Dataset items:
◆ ◆ ◆ ◆ ◆ ◆ ◆
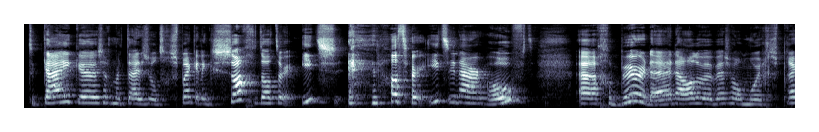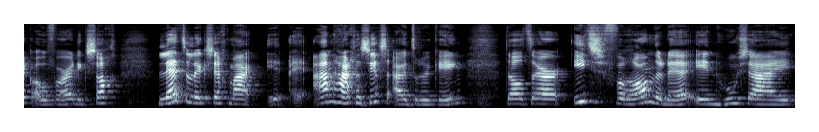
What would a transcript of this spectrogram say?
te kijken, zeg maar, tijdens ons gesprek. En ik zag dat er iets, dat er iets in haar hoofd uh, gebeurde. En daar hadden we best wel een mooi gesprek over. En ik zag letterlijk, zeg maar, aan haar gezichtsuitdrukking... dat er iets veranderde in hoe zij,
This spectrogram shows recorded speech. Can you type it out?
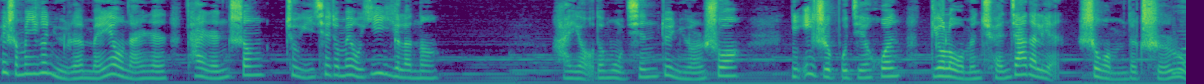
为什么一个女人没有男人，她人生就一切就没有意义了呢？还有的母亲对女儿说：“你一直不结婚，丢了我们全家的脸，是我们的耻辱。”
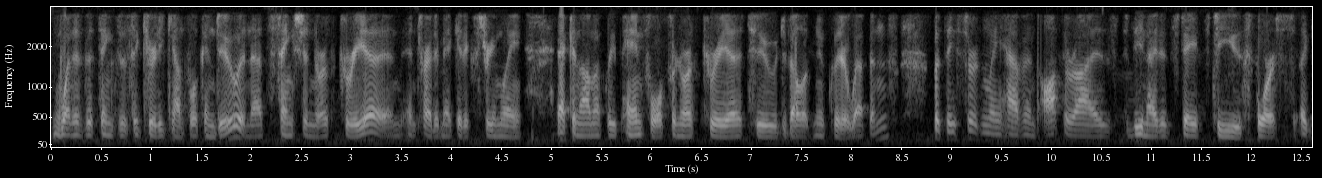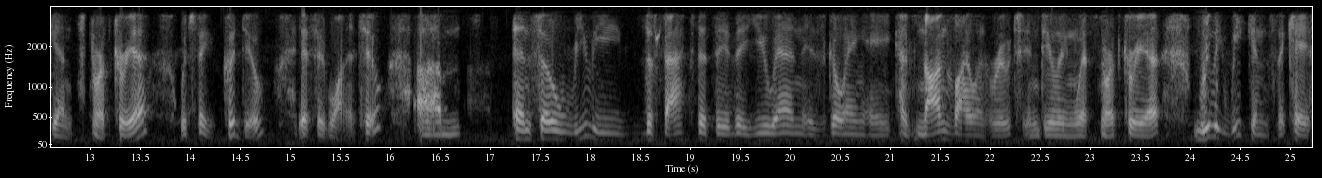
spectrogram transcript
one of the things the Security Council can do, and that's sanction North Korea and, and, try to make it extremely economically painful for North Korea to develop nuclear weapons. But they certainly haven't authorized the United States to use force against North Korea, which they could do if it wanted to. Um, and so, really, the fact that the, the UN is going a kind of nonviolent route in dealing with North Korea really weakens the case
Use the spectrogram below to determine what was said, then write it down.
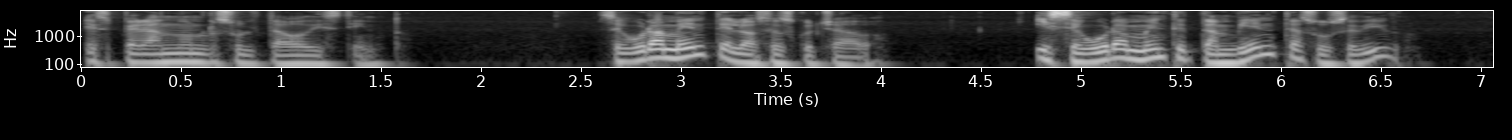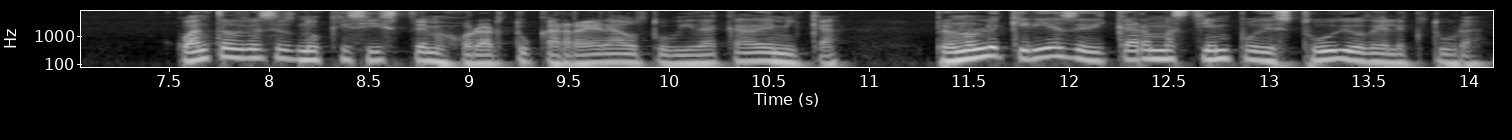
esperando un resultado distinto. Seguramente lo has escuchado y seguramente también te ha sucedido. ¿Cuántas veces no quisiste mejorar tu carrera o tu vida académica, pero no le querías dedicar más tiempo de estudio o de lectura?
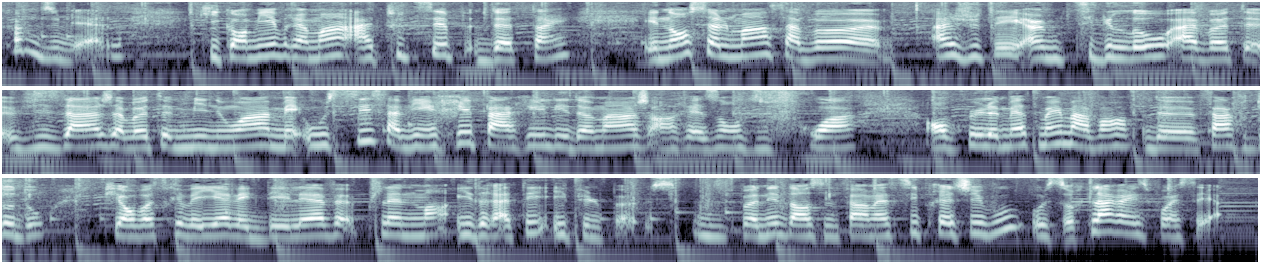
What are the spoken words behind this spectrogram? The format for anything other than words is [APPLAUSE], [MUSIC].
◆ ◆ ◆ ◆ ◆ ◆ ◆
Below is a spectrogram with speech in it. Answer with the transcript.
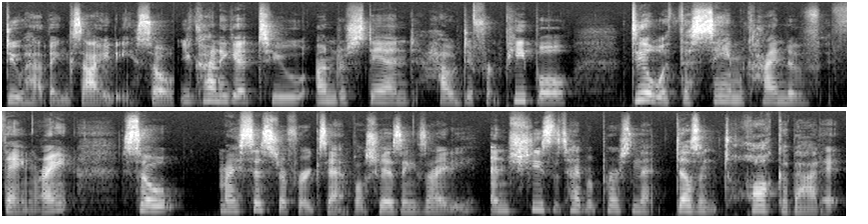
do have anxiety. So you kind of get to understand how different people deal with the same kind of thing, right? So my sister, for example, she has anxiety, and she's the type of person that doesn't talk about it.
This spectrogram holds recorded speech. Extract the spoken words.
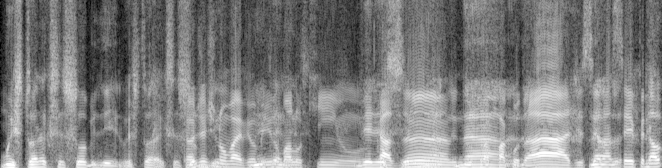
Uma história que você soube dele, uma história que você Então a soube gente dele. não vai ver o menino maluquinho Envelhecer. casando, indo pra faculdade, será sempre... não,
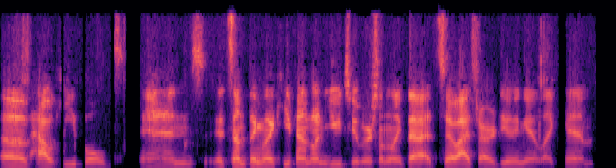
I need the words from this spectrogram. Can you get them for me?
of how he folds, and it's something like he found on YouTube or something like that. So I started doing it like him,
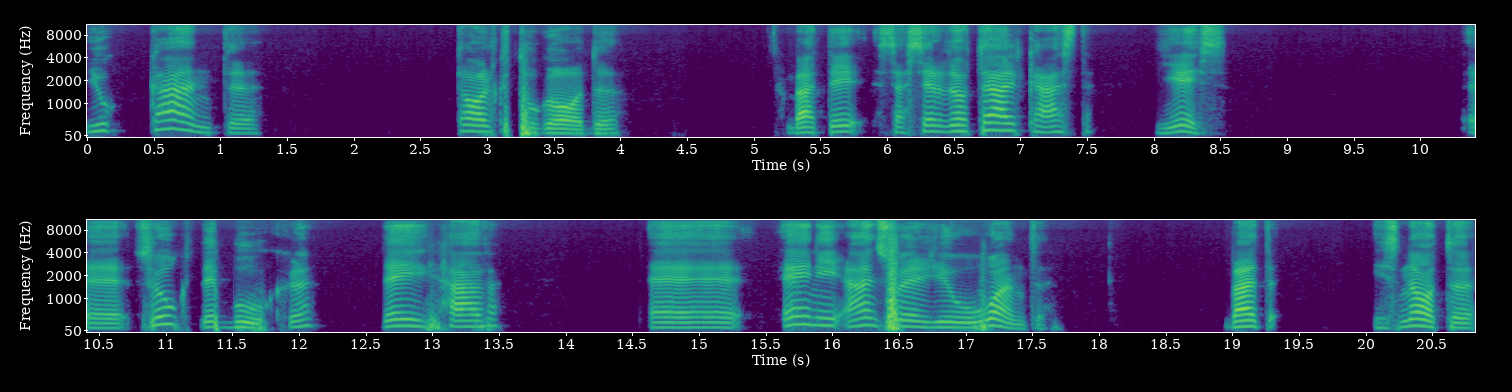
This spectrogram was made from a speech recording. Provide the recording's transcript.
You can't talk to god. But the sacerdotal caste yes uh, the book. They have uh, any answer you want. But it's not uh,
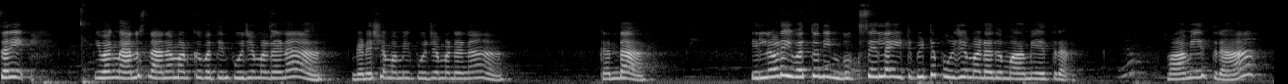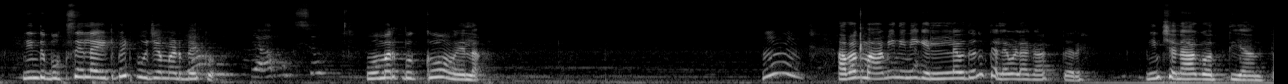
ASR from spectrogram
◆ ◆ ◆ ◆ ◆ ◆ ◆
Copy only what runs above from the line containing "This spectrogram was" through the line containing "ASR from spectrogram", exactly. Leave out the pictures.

▸ **Task output**:
This spectrogram was made from a speech recording. Provide the recording's transcript.
You can't talk to god. But the sacerdotal caste yes uh, the book. They have uh, any answer you want. But it's not uh,
ASR from spectrogram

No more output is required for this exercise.